§ Exercise description
Print the listing below only from the line that has "Take this spectrogram" through the line that has "What words are", exactly, and drop any picture.

§ Supplied records

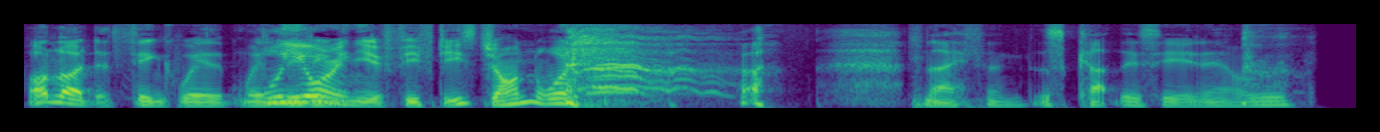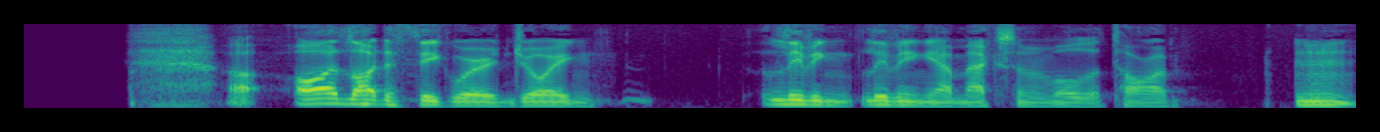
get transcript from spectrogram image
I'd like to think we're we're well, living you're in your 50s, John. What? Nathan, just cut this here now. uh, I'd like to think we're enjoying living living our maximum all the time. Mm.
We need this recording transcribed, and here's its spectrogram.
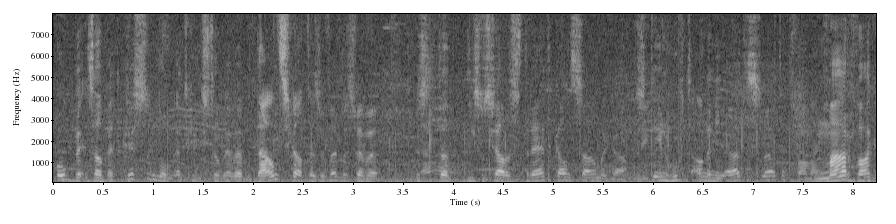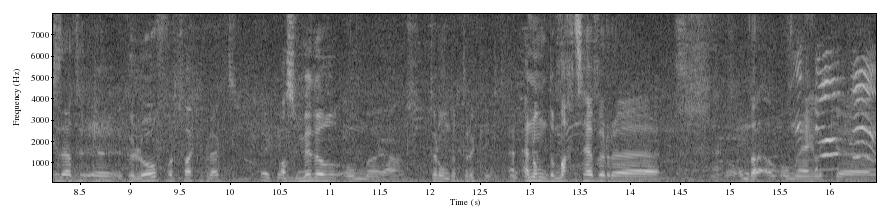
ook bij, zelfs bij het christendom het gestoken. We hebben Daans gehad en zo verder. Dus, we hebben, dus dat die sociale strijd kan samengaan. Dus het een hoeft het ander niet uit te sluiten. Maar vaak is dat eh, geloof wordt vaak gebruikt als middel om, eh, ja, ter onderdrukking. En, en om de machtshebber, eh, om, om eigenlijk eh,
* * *
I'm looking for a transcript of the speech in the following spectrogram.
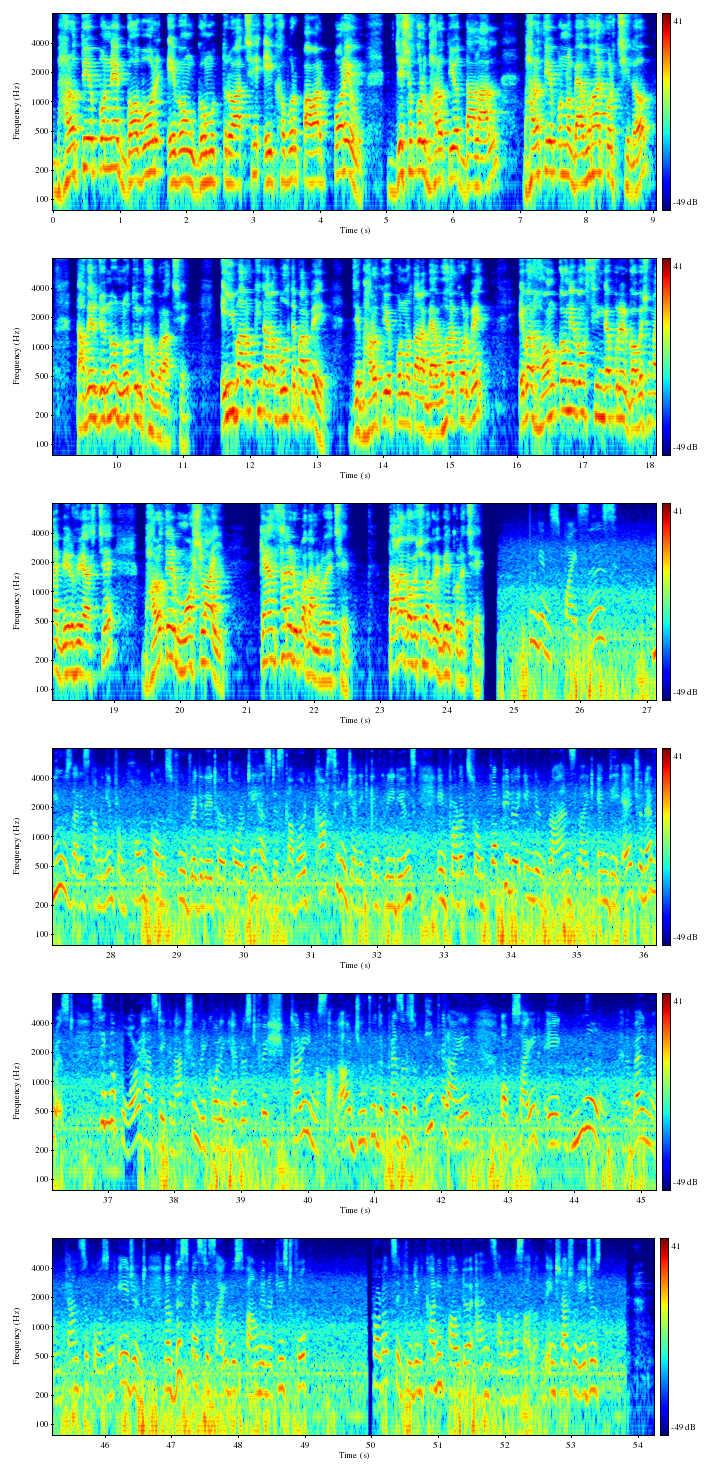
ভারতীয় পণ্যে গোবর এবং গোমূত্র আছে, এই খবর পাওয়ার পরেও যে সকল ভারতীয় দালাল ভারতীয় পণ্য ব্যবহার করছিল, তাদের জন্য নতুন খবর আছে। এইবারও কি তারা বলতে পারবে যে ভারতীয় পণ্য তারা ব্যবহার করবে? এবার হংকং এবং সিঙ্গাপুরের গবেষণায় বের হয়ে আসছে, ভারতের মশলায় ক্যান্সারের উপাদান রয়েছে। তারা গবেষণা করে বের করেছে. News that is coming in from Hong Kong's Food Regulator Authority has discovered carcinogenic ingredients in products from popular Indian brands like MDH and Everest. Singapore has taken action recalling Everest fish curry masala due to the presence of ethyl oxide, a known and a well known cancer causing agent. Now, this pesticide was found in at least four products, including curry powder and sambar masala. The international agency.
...
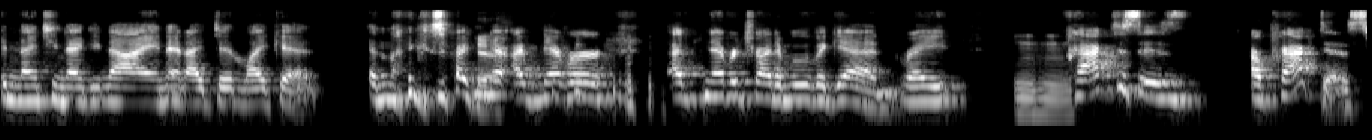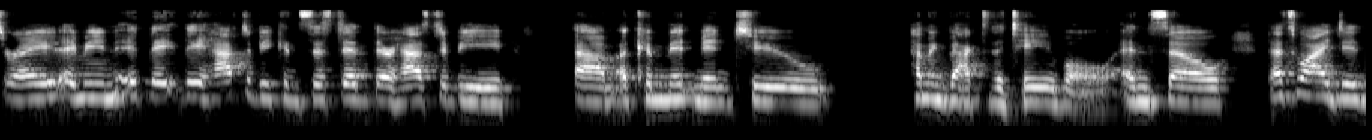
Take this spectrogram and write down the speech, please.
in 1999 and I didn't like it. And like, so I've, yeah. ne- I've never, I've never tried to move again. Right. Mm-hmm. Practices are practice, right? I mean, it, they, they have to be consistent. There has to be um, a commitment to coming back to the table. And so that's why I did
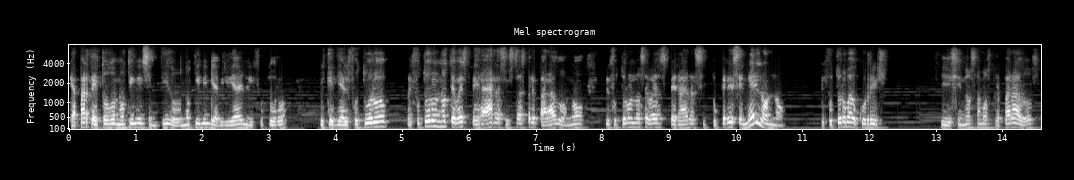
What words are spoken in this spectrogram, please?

§ Task output
Take this spectrogram and write down the speech, please.
in 1999 and I didn't like it. And like, so I've, yeah. ne- I've never, I've never tried to move again. Right. Mm-hmm. Practices are practice, right? I mean, it, they, they have to be consistent. There has to be um, a commitment to coming back to the table. And so that's why I did
What words are spoken in this spectrogram, please?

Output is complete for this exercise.